Sunday, 5 June 2011

badde manors cafe @ glebe pt. rd., glebe

It's been one of those months where I've been out and about, catching up with friends, trying out new food places, attending events, celebrating birthdays and when I'm not doing any of those things, it's been rather relaxing to kick back with a cup of tea, read a book, watch a movie, read some new blogs and just do anything that seems to feel right at the time. I guess you could call it my yearly blog holiday where I abandon this blog catch up on myself. Anyway, time to bring you up to speed on what I've been up to!

If you're after a place that's a little out of the ordinary, let me recommend you try Badde Manors Cafe on Glebe Pt. Road in Glebe. I've walked past this cafe a fair few times but only got round to trying it one night as we were on our way to Fox Studios to meet Adriano Zumbo (well see him demonstrate anyway - not actually hang out with him as much as I wish, anyway post to follow). Little did I know this cafe only served up vegetarian food and call me slow, it was only a good few minutes into reading the menu that the boy pointed out that there was no meat on the menu! (but you must admit, there actually aren't that many places in Sydney which only serve up vegetarian food)

A refreshing house made lemonade for me. 

There were four of us eating that night and we ordered all our dishes to share. A rather delicious and filling vegetarian lasagna served with slices of toasted buttered bread.

Mixed Lebanese platter - my favourite being the fried slices of haloumi (they could really just make that a dish of its own!)

A generous serving of Mixed Mushroom risotto.

Corn fritters with salsa - my favourite dish of the night.

All I can say is that I've been severely misguided when it comes to vegetarian food. Maybe through bad experiences at other places where there hasn't been enough food on the plate or the food has lacked flavour or just been so expensive for some vegies on a plate. Eating at Badde Manor's cafe was worth every penny! Each dish was packed with flavour, filling too as the four of us struggled to clean up the plates. I have my eye on the Tofu burger to try the next time I'm here.

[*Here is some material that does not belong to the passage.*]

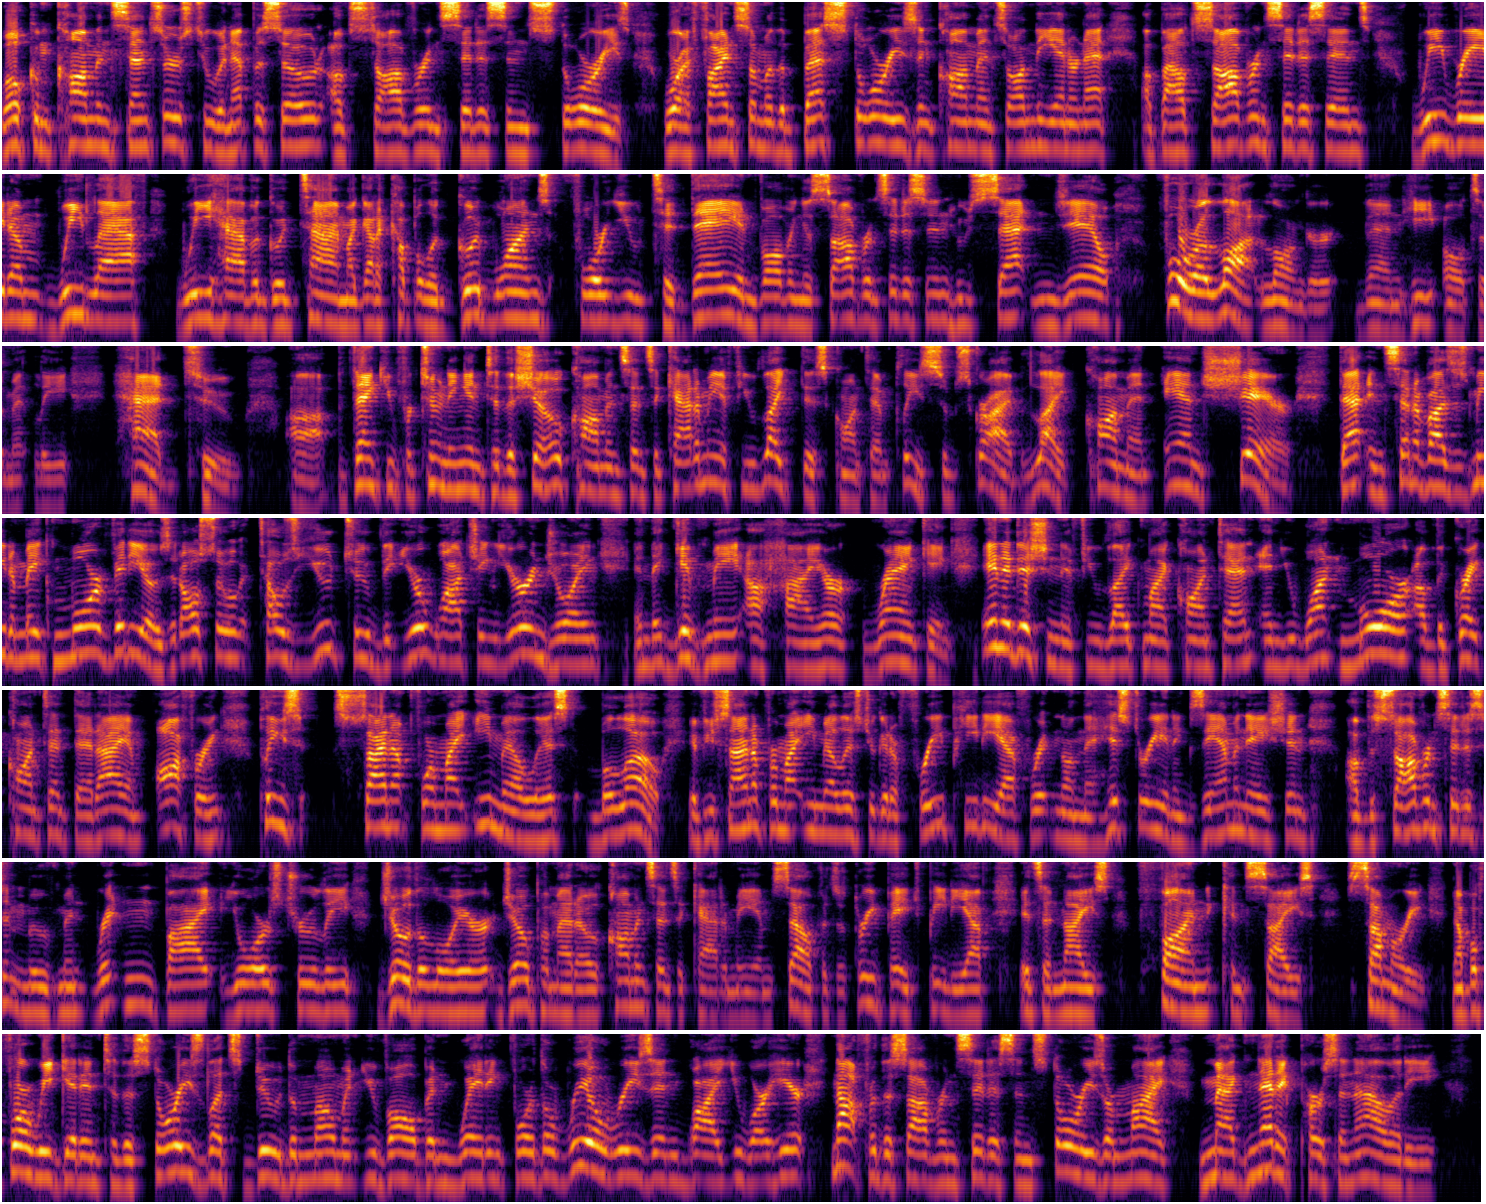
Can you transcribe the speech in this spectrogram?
Welcome, common sensors, to an episode of Sovereign Citizen Stories, where I find some of the best stories and comments on the internet about sovereign citizens. We read them, we laugh, we have a good time. I got a couple of good ones for you today involving a sovereign citizen who sat in jail for a lot longer than he ultimately had to. Uh, thank you for tuning into the show, Common Sense Academy. If you like this content, please subscribe, like, comment, and share. That incentivizes me to make more videos. It also tells YouTube that you're watching, you're enjoying, and they give me a higher ranking. In addition, if you like my content and you want more of the great content that I am offering, please sign up for my email list below. If you sign up for my email list, you'll get a free PDF written on the history and examination of the sovereign citizen movement written by yours truly, Joe the lawyer, Joe Pometto, Common Sense Academy himself. It's a three-page PDF. It's a nice, fun, concise summary. Now, before we get into the stories, let's do the moment you've all been waiting for, the real reason why you are here, not for the sovereign citizen stories or my magnetic personality.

There's actually a lot of dining options on Glebe Pt. Road. I'm waiting for Mashi to finish her exam and we can go food crawling down the road. Yip yip hooray!